If our idea of God is similar to that of our fathers … what about those with no fathers? They will eventually find a male figure in their life, and suddenly, they are God. Everything they’ve ever wanted to be, they are. Tyler Durden proved to be a willing candidate for a father figure, a model for God, perhaps; a spokesperson for change and action. Tyler Durden became the epitome of perfection for the members of fight clubs around the nation, and the selfless Project Mayhem members. To the narrator, Tyler was the father figure he never had … a model for God he never had.
Check out a pivotal scene from the film “Fight Club”, based on the above book:
Surely you must have seen this movie at some point; if you haven’t, check it out. It’s an amazing thriller from beginning to end. The story takes place on the president’s plane, Air Force One (of course). On the plane, a band of terrorists high-jack the plane in an attempt to get the United States government to comply with their demands. Harrison Ford, who plays the role of the president, single-handedly faces the terrorists on board to retake his plane.
The movie has some pretty good fight scenes, some good shoot-out battles, as well as a cool airplane fight in the end. The whole story has a pretty good plot behind it. If something like this ever happened in real life, it’s unlikely the president would be able to get away with staying on the plane when he should evacuate. As cool of a movie as this is, when the terrorists attempted to take over the plane in the very beginning, the president’s Secret Service agents attempted to evacuate him from the plane. He managed to get out of the pod to stay on board, which probably isn’t possible–there shouldn’t be any way to get out of a pod like that when it’s about to be dropped from the sky, and if there is a way to get out, then you may not want to get into the pod in the first place.
Also, the terrorists took over the plane with help from one of the president’s own Secret Service agents. Why would a Secret Service agent want to betray the man he took a vow to give his life to protect? Not only would that provide a great deal of guilt to live with, but Secret Service agents probably make more money than most people can ever hope to see in their lifetime. What could anybody possibly offer a Secret Service agent that would convince them to do something like that? It’s extremely unlikely that anyone would have that much money, especially if they weren’t American.

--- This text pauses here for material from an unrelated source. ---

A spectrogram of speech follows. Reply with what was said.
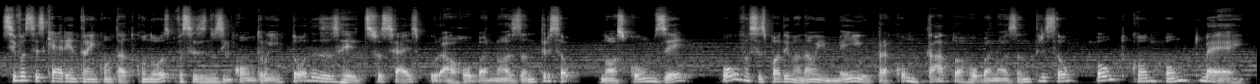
Se vocês querem entrar em contato conosco, vocês nos encontram em todas as redes sociais por arroba Nós da Nutrição, nós com Z, ou vocês podem mandar um e-mail para contato arroba nosanutrição.com.br.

One final flaw in the plot is the fact that the president should never risk his life the way he did in this movie. If something like that ever really happened and the president didn’t end up getting killed, he’d probably be impeached as soon as he returned to the White House. The only reason he stayed on the plane was because the terrorists had his wife and daughter. Quite frankly, when the president makes a trip to another country to deal with issues concerning terrorists and things like that, if there’s even a chance that something like this could happen, his family should have no place being there with him. If his family wasn’t on the plane, he would have been evacuated and the terrorists’ whole plan probably would have been foiled.
The movie is definitely worth watching. If you’ve never seen it, try and find it sometime; it’s a great action movie. There are many ways you can look at this movie and compare it to something that can actually happen in real life, but it’s not very likely.